Yes, Old Town Festival is upon us with a packed program of entertainment. On Saturday there will be music all day, first at the bandstand with Little Dylans, Dominic French, Talk in Code and Messer’s Gilmore ‘n’ Jaz, being just the tip of the terpsichorean iceberg. In the Bowl, meanwhile, various vocal groups, dance and performing arts schools under the guidance of the Commonweal Performing Arts Academy will be parading their artistic wares. This is followed by an evening of music with such diversity as False Gods to The Frazer Tilley Trio and from Nudy Bronque to The Useless Eaters.

As is only fitting, Sunday follows more sedate lines with a wonderful mix of world dance, classical, orchestral, brass, jazz and choral music. To be honest you could just spend your every waking hour taking in the sights and sounds of the festival, but there are still a host of other options this week.

Back into chronological order and tonight is the regular Bands and Burlesque show at The Victoria. Alongside the glamour and glitz spearheaded by Susie Sequin (and lets face it, with that on your birth certificate it is inevitable you end up on the stage) are the funky grooves and the effortlessly cool lap guitar of Hip Route. A short walk down the hill and you can experience the lush harmonies and smooth folky-jazz vibes of Anglo-Swedish trio, We Ghosts. They play The Beehive.

So, The Ocelot Magazine. You know, the one with all those jokes about Football and Politics that no-one really gets and that rather wonderful music column…ahem!  Anyway, if you have been affected at all by the contents of the magazine they are prepared to make it up to you in the form of a party at The Victoria to celebrate their 6th birthday on Friday. Music comes in the form of the old school, rocksteady and ska beats of The Erin Bardwell Collective, the blistering and switched-on modish pop-punk with all the trimmings of Black Hats, another day out for Hip Route and the name on everybody’s lips, the warped Beck meets Brecht creations of Crash and The ‘Coots. You will notice that recently they have shortened their name to save on space (not to mention law suits) and their bassist has shortened his hair to save on product.

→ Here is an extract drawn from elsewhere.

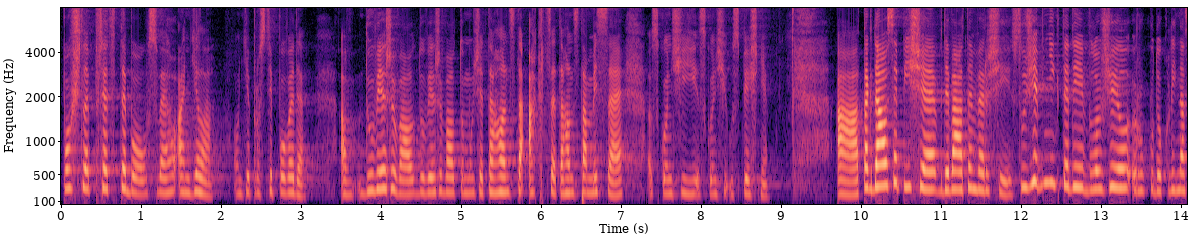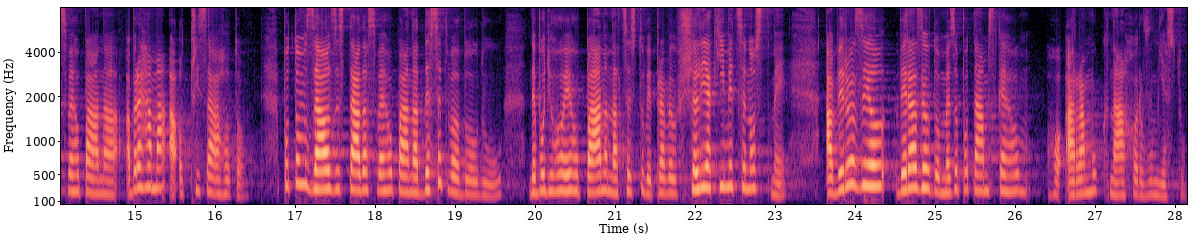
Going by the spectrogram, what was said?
pošle před tebou svého anděla. On tě prostě povede. A důvěřoval, důvěřoval tomu, že tahle ta akce, tahle ta mise skončí, skončí úspěšně. A tak dál se píše v devátém verši. Služebník tedy vložil ruku do klína svého pána Abrahama a odpřisáhl to. Potom vzal ze stáda svého pána deset velbloudů, neboť ho jeho pán na cestu vypravil všelijakými cenostmi a vyrazil, vyrazil do mezopotámského Aramu k Náchorovu městu.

Zen Elephant at The Beehive will be mixing up the gypsy-jazz jive with a roots folk vibe to show just why they are held in such high regard on the underground folk circuit.

The Furnace will be proving that the only way is Essex, not by inviting some orange bimbo or bronzed buffoon to cash in on their fifteen minutes of fame but by inviting Rolleston regular booking Dave McPherson to bring his whole band into town. Melodic alt-metallers, InMe, have just finished supporting The Rasmus (remember them?) across Europe to promote their fifth album, The Pride and you can catch Brentwood’s finest at The Furnace with support from local icons Mortdelamer and the wonderful emo-rave hybrid that is Natural Tendancy.

Competition for the rock audience comes from Riffs Bar with a night of the hard and heavy led by ascending stars of the post hardcore genre, When Words Fail. Burthru, 5 Lives Left and Fist Full of Foozy add to the weight of the night.

Saturday brings another tsunami of metal this time crashing through the doors of the 12 Bar and depositing such bands as Austria’s Give ‘Em Blood, What the Night Brings, Moments Before Oblivion and Wreckoning. I think the band names are almost prophesising what sort of night it is going to be. Not for the faint hearted.

The Sunday afternoon session at The Beehive sees the welcome return of The Shudders. Pirate fixated buffoons or deft weavers of folk, lo-fi pop, country rock and various jiggery-punkery? Well, both actually but it’s still good to have you back chaps.

Stay out for more great music at The Rolleston that evening  from The Blue Trees, purveyors of stripped back Americana flavoured rock and the flawless, soulful sounds of The Emsworth Duo.

Final shout of the week (before the editor shouts at me for taking up too much space…again!) goes to The Running Horse Sessions on Wednesday, this time showcasing a brace of acoustic duo’s, Ethemia and The Black Feathers.